  • Evidence in support of TAVI is poor among good surgical candidates

Transapical transcatheter aortic valve implantation 

  • Possible even when femoral vessels are heavily calcified
  • Similar mortality rate to transfemoral approach
  • Better placement; less paravalvular leak than transfemoral (Murashita et al, 2016)
  • More invasive
  • Risk of tamponade and VT
  • No advantage in terms of mortality of ejection fraction

Balloon valvuloplasty

  • Smaller catheter required than for TAVI (i.e. able to gain access through 
  • Older technique: more experience
  • Less invasive than TAVI
  • Can reduce the risk of subsequent TAVI or AVR by improving haemodynamics (i.e. as a "bridge")
  • Potential of stroke is greatest
  • Stenosis resolves, but now regurgitation develops
  • May be poorly tolerated haemodynamically
  • Inevitably leads to restenosis (van den Brand, 1992)

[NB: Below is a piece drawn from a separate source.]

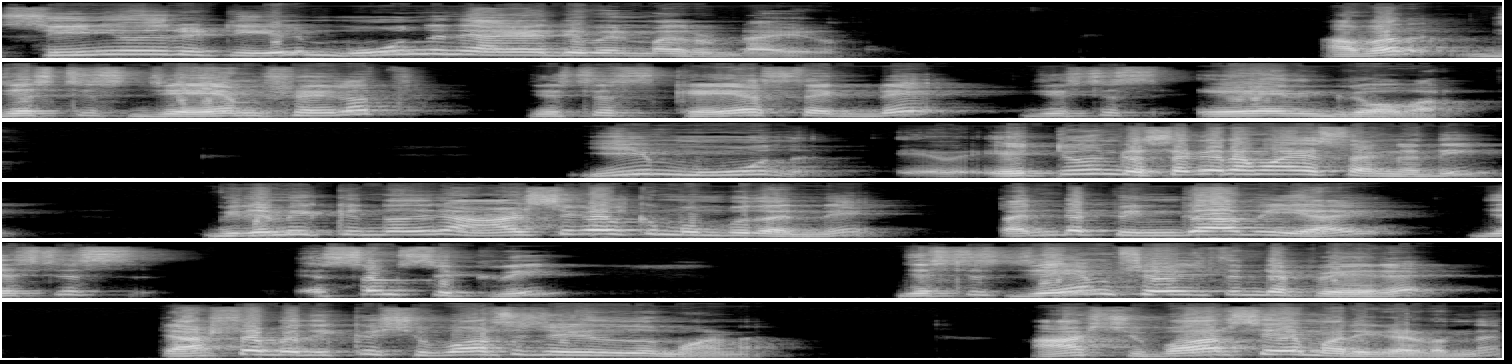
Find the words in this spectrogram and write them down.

Conservative management

  • Non-invasive
  • May be well suited to patients with low activity levels (eg. nursing home patients)
  • Survival is poor: 69% at one year
  • Progression of the disease is unaffected
  • Symptom control is likely going to be poor


Frederick A. Hensley, Jr., M.D., Donald E. Martin, M.D.,  Glenn P. Gravlee, M.D. A Practical Approach to Cardiac Anaesthesia, 3rd ed. Sibylle A. Ruesch and Jerrold H. Levy. CHAPTER 9. The Postcardiopulmonary Bypass Period: A Systems Approach. 2003 by LIPPINCOTT WILLIAMS & WILKINS

André, Arthur C. St, and Anthony DelRossi. "Hemodynamic management of patients in the first 24 hours after cardiac surgery." Critical care medicine 33.9 (2005): 2082-2093.

Rodés-Cabau, Josep, et al. "Transcatheter aortic valve implantation for the treatment of severe symptomatic aortic stenosis in patients at very high or prohibitive surgical risk: acute and late outcomes of the multicenter Canadian experience.Journal of the American College of Cardiology 55.11 (2010): 1080-1090.

Alkhouli, Mohamad, et al. "Morbidity and Mortality Associated With Balloon Aortic Valvuloplasty." Circulation: Cardiovascular Interventions 10.5 (2017): e004481.

Linke, Axel, et al. "Treatment of aortic stenosis with a self-expanding transcatheter valve: the International Multi-centre ADVANCE Study."European heart journal 35.38 (2014): 2672-2684.

Schymik, Gerhard, et al. "Long-term results of transapical versus transfemoral TAVI in a real world population of 1000 patients with severe symptomatic aortic stenosis.Circulation: Cardiovascular Interventions 8.1 (2015): e000761.

Cao, Christopher, et al. "Systematic review and meta-analysis of transcatheter aortic valve implantation versus surgical aortic valve replacement for severe aortic stenosis.Annals of cardiothoracic surgery 2.1 (2013): 10-23.

Murashita, Takashi, et al. "Clinical Outcomes After Transapical and Transfemoral Transcatheter Aortic Valve Insertion: An Evolving Experience."The Annals of thoracic surgery 102.1 (2016): 56-61.

Keeble, Thomas R., et al. "Percutaneous balloon aortic valvuloplasty in the era of transcatheter aortic valve implantation: a narrative review." Open Heart3.2 (2016): e000421.

van den Brand, Marcel, et al. "Histological changes in the aortic valve after balloon dilatation: evidence for a delayed healing process." British heart journal 67.6 (1992): 445-449.

Fattouch, Khalil, Sebastiano Castrovinci, and Patrizia Carità. "Aortic valve stenosis: treatments options in elderly high-risk patients." Journal of geriatric cardiology: JGC 13.6 (2016): 473-474.